Just over 50 days ago, Joe Biden was sworn in as the 46th president of the United States.
Biden stated that Congress should forgive $10,000 in student debt for all borrowers. Though Mr. Biden has not endorsed the idea of cancellation of all debt that was proposed by his challengers during presidential candidacy, the Biden Administration could take action on the $1.6 trillion student loans.
Student loan has been a critical issue for many Americans struggling to pay off their debt. With the COVID-19 pandemic striking American households, a new generation is battling to find employment opportunities.
Though the federal student loan interests and payments have been put on pause by former President Donald Trump in an effort to ease the financial damages the pandemic has caused, many students had already been struggling to pay their shares.
“In Westchester and Rockland Counties, where it is extremely expensive to live, thousands of people my age must live at home with their parents or grandparents because they cannot afford to live independently paying rent or a mortgage,” U.S. Rep. Mondaire Jones of New York, whose district covers Pace University’s Westchester campuses, said in a statement.
Additionally, we should forgive a minimum of $10,000/person of federal student loans, as proposed by Senator Warren and colleagues. Young people and other student debt holders bore the brunt of the last crisis. It shouldn’t happen again.
— Joe Biden (@JoeBiden) March 22, 2020
The discussions of canceling student debt were part of the presidential debates. Since Biden’s election, many Democratic members of Congress have called on the President to partially or fully forgive student debt. Senators Chuck Schumer of New York and Elizabeth Warren of Massachusetts argued in a joint op-ed that $50,000 of those loans be canceled, which in the end would bring that money back to the communities who can use it to buy homes and start a family.
The student debt crisis hits the minorities the hardest, who tend to earn less and have to take out more loans to afford college. Black and Latinx borrowers are less likely to land on jobs that are enough to pay off their loans. In addition, minorities earn less per capita than their white peers, which results in unpaid loans.
Cancellation of student debt, whether partial or full, would help reduce the racial wealth gap. The average wealth of a white household is $983,400 while a black household earns 6.9 times less, with an average amount of $142,500.
“This is an issue of gender justice, racial justice, economic justice, and LGBTQ+ justice. Women bear two-thirds of this national student debt,” Representative Jones stated. “Disproportionately people of color and members of the LGBTQ+ community, who on average have $16,000 more in student debt, bear the brunt of this crisis.”
For a very long time, higher education was thought to provide a better future, job security, and higher wages. With school expenses increasing significantly, tuition has skyrocketed. Since the 2017-2018 academic year, tuition at Pace increased by 8.4%, from $43,986 to $47,684, according to the National Center for Education Statistics.
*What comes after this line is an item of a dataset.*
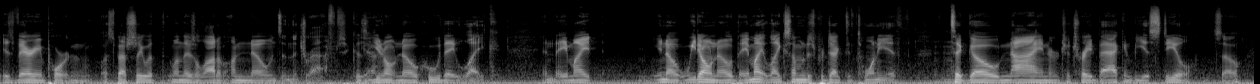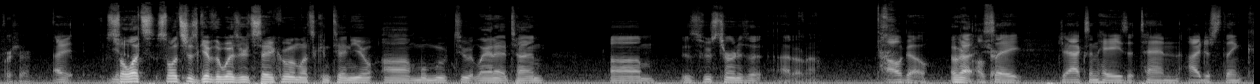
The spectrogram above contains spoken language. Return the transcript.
is very important, especially with when there's a lot of unknowns in the draft because Yeah. you don't know who they like, and they might, you know, we don't know. They might like someone who's projected 20th to go nine or to trade back and be a steal. So for sure. I. So know, let's so let's just give the Wizards Sekou and let's continue. Um, we'll move to Atlanta at ten. Um, is whose turn is it? I don't know. I'll go. Okay. I'll Sure. say Jaxson Hayes at 10. I just think,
The high cost of attendance pushes more students to take on loans, which adds up to $1.6 billion in education loans. Pace students think that student loans are unfair. In a response to a one-question survey, 81% of Pace students stated that they support the cancellation.
Student loans have more than doubled in the last decade and tripled since 2006, with the current cost of more than $1.6 trillion. Additionally, average college tuition has increased by roughly 260% since 1980.
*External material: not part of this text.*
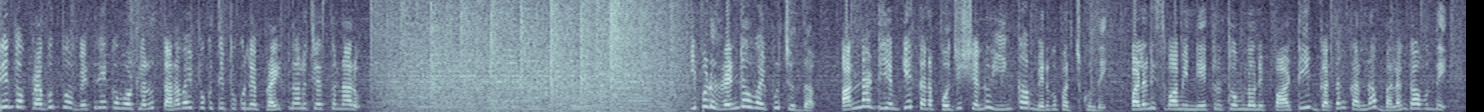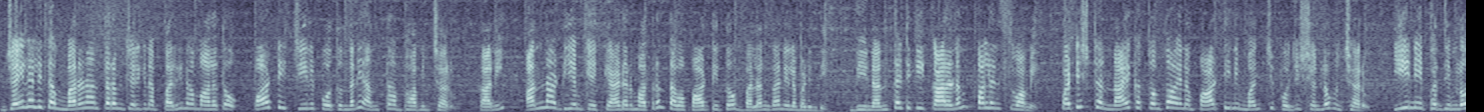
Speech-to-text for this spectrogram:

“This is different from the way things were a generation ago when the American Dream was less elusive,” Congressman Jones said, adding that wages are not consistently increasing while the cost of attendance skyrockets significantly. “The average debt of someone graduating from a four-year college or university today is four times higher than it was in the early 90s.”
While a $10,000 debt cut would be less of a solution, $50,000 relief could drastically decrease 93% of low-income Black households. Yet, it is not an easy task for the White House or Congress to take action on.
President Biden may sign an executive order abolishing all student debt, but this would likely be challenged at a federal court and the decision can be overturned. However, according to the Higher Education Act of 1965, Congress allows the Education Secretary to cancel federal student debt.
Describing the urgency of the student debt crisis that affects millions of Americans, Congressman Jones said “President Biden has a chance to end this crisis with the stroke of a pen by canceling $50,000 in student debt. For the sake of the 43 million Americans burdened by student debt, and for the sake of our economy, we must do so.”